▶ PROBLEM TO WORK ON
Look below for the line holding "Written version of" and the line holding "I want this". Repeat those two and everything between, exactly.

▶ SOURCE DATA
== Segment start ==

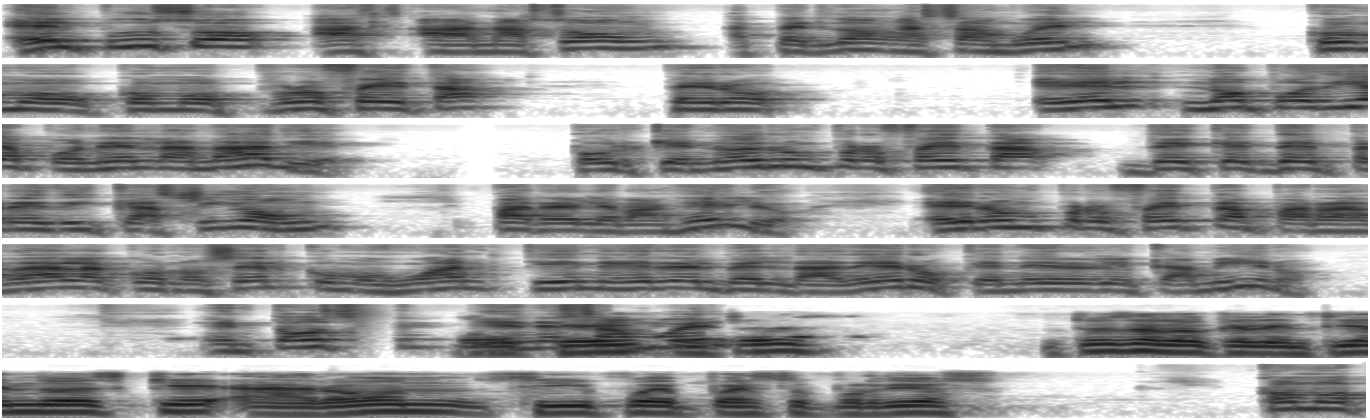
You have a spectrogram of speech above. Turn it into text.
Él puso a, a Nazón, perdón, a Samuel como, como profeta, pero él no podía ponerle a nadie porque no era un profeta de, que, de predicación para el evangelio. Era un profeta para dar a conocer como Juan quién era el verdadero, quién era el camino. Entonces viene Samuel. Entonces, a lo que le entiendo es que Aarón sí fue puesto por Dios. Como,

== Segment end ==
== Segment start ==

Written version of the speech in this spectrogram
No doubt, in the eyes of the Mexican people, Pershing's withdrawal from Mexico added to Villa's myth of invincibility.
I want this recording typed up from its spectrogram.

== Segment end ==
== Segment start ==

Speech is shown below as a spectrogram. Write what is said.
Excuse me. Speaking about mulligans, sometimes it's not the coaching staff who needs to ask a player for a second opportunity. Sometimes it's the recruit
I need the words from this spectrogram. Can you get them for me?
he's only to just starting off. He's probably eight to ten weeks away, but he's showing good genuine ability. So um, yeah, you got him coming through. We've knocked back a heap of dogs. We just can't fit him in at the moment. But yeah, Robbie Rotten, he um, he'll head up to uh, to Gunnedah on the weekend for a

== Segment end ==

▶ THE COMPLETED TASK
Written version of the speech in this spectrogram
No doubt, in the eyes of the Mexican people, Pershing's withdrawal from Mexico added to Villa's myth of invincibility.
I want this recording typed up from its spectrogram.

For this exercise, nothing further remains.